It is remarkable that almost all falls produce some type of injury requiring urgent medical attention and that in 4 out of 10 cases there is a fracture and a serious intracranial injury (in 2.5 %). Indeed, 12% of patients require surgery.

Falls have physical and psychological repercussions, but also functional ones: 15% of the people who were completely independent become partially dependent and 2% become totally dependent. In addition, 19% require some kind of walking assistance.

The study also examines the consumption of extraand intra-hospital resources, as well as the quality of emergency care. It shows that one in three people need medical assistance at the site of the fall and 46% require an ambulance to get to hospital. Once there, the most frequently performed test is an x-ray, in 85.1% of cases. 23.5% of the patients treated in the emergency department require admission to the hospital.

Finally, it should be noted that, in this study, 11% died six months after the fall and another 11% re-injured themselves.

Drawing conclusions

To prevent future falls, it is important to look deeper into the possible etiological medical causes, as well as to eliminate extrinsic risks both in the home and on public thoroughfares. Carmen tripped over a wire that was not supposed to be there; this caused a broken hip and the consequent operation. It was later discovered that Antonio was developing Alzheimer’s and this was probably one of the reasons he had lost the strength he needed to walk down the stairs properly.

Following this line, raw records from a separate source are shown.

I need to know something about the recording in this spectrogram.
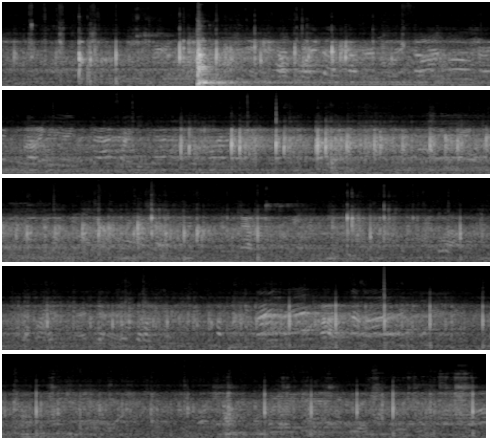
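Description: Tennis balls are struck with rackets.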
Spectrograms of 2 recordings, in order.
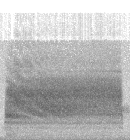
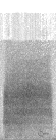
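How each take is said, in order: First: The shh flows out gently without extra pressure. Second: The shh is pushed out with strong air pressure. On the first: The speaker calls it right. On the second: The speaker calls it wrong.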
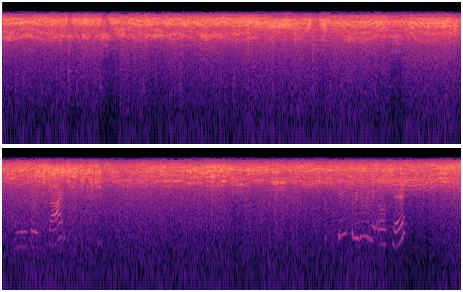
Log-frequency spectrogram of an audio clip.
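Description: steam hissing

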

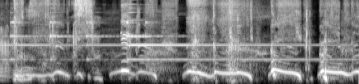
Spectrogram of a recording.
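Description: bell rung repeatedly

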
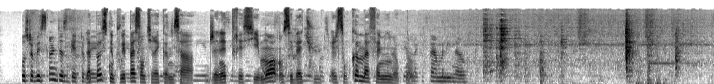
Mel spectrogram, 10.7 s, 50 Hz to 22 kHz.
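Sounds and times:
speech: 0:00.3 - 0:07.3
soft running hiss at a kitchen sink: 0:05.9 - 0:10.7
dishes clinking and clattering at a kitchen sink: 0:07.1 - 0:10.7.

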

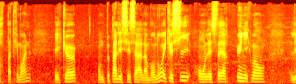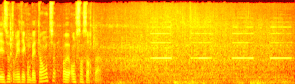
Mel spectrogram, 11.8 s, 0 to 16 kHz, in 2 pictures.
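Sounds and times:
speech: 0:00.0 - 0:08.3
heavy firefighting logistics lorry engine rumbling while reversing: 0:00.0 - 0:11.8
heavy truck backup alarm beeping: 0:04.8 - 0:11.8.

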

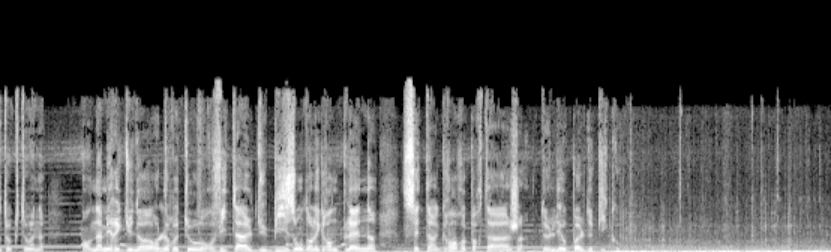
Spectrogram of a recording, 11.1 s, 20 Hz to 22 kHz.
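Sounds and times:
speech: 0:00.0 - 0:08.6
gusty wind buffeting a car on the plains of Alberta: 0:05.0 - 0:11.0
small car driving across the yellowed plains of Alberta: 0:07.4 - 0:11.0.

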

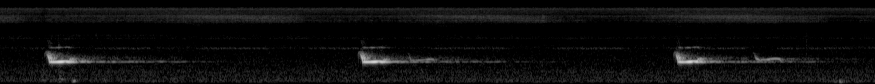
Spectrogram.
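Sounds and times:
faint hiss: 0:00.0 - 0:08.7
scops owl calling from a played recording: 0:00.4 - 0:01.7, 0:03.6 - 0:04.9, 0:06.7 - 0:08.2.

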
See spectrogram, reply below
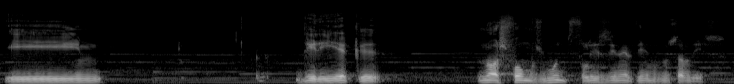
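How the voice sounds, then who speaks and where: An older man speaks with a European Portuguese accent in an extremely deep, mellow voice. He answers slowly and thoughtfully, pausing often to find his words. The recording carries a long hall reverb with faint music underneath. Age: 60s. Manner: thoughtful, with frequent hesitations. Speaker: volunteer fire commander. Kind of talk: reflective interview answers.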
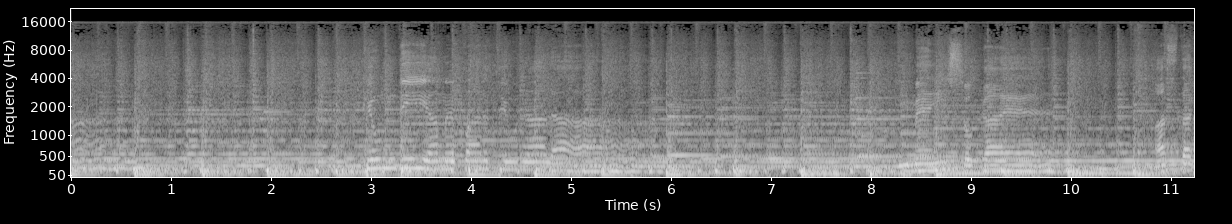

The key is to raise awareness of the risks of falls and their consequences. We must be aware in order to prevent. We should adopt the necessary measures so that falls are no longer seen as frequently as they are in hospital emergency rooms.